                                  1. re: zackly

                                    If you still have it, I can offer an easy fix.

                                    1. re: DuffyH

                                      No, my wife has a two year rule as I tend to never throw anything away. If we don't wear clothes or use something it gets moved out, donated or tossed.

                              2. re: DuffyH

                                Hi, Duffy: "I think what is happening is that cooks are misusing ceramic pans the same way they misuse PTFE pans, specifically by using cooking sprays and high heat."

                                Yes, I know you think that. You've even accused me of it from 3,000 miles away.
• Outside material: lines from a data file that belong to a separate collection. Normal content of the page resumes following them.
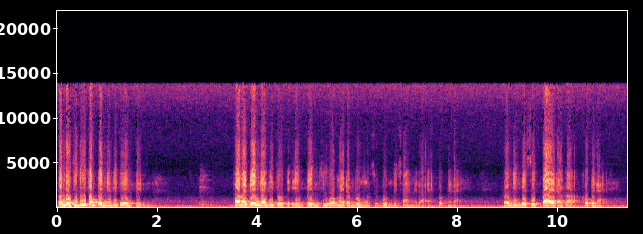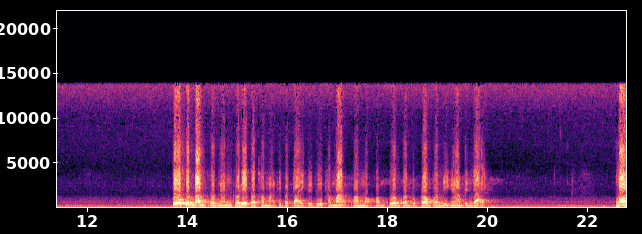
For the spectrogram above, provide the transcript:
ผลลูกที่ดีต้องเป็นอย่างที่ตัวเองเป็น ถ้าไม่เป็นอย่างที่ตัวตัวเองเป็น ชื่อว่าไม่ดำรงสกุลไปใช้ไม่ได้คบไม่ได้พอยิ่งไปสึกไปแล้วก็คบไม่ได้แต่คนบางคนนั้นเขาเรียกว่าธรรมะทิปไตยคือถือธรรมะความเหมาะความควรความถูกต้องความดีงามเป็นใหญ่ มอง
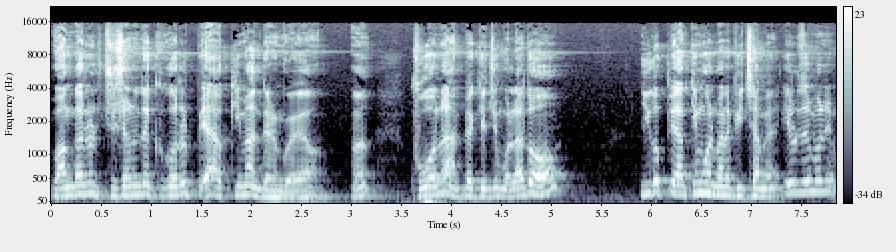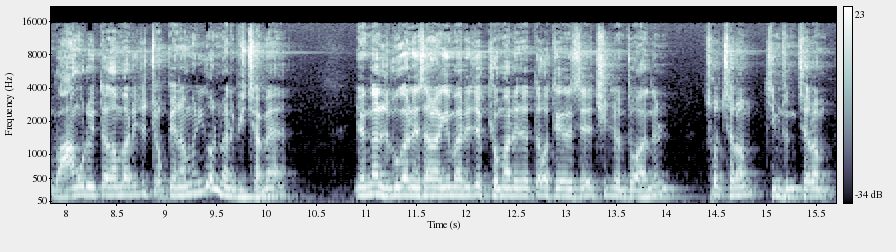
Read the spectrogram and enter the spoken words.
왕관을 주셨는데 그거를 빼앗기면 안 되는 거예요. 어? 구원은 안 뺏길지 몰라도 이거 빼앗기면 얼마나 비참해. 예를 들면 왕으로 있다가 말이죠. 쫓겨나면 이거 얼마나 비참해. 옛날 르부간의사람이 말이죠. 교만해졌다가 어떻게 됐어요? 7년 동안을 소처럼 짐승처럼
                                It 'aint so, at least in my case. I was given a Swiss Diamond nonstick pan (a lavish gift at the time), and treated that pan like a baby. Remember, I'm a guy who thinks PTFE pans are dangerous if overheated.

                                Nary a whiff of cooking spray, either. I even bragged about it here, claiming that it was 5 years old and still going strong.

                                It didn't make it to 6. And--at the time--this was supposedly the ne plus ultra of nonstick.

                                Now, if you use PTFE pans only for, e.g., eggs, and you unstintingly set your heat at the lowest possible setting which will, in the fullness of time, actually cook the eggs, then you'll get more longevity. All the folks who cook otherwise aren't lying to themselves, though.

                                Aloha,
                                Kaleo

                                1. re: kaleokahu

                                  Hi Kaleo,

                                  I don't think 5 years is bad for Teflon. I think I said that's about how long most of mine lasted. I don't recall saying you misused your pan, but you say I did and I believe you. I apologize here and now.

                                  I do believe that people who claim 3-12 months are misusing their pans, whether Teflon or ceramic. A quality pan, with several properly applied coats of PTFE, or a well-made ceramic pan, should last many years before becoming worn.

                              3. re: zackly

                                I am not surprise about the PFOA free Teflon. I am more surprise that there is a Teflon-like coating that recommend metal utensils. I only knew a few which recommend metal utensils, like the Calphalon Infused One and Swiss Diamond.....

                                1. re: Chemicalkinetics

                                  I have this one:****
                                  http://www.amazon.com/TeChef-Blooming...

                                  and three sizes of these:
                                  http://www.ikea.com/us/en/catalog/pro...

                                  They all have the new PFOA free Teflon which works great and is a much harder surface. I use metal utensils on it and so far so good but I've always considered non stick cookware "disposable" so if I get five years out of it I'll be happy considering how inexpensive they are.
                                  ****
                                  I would not recommend the TeChef pan because of the plastic handle. A few times when the pan was not centered on the large burner perfectly I started burning it. The Ikea pans are great, dirt cheap & supposedly induction capable. I can't confirm because I have a gas range.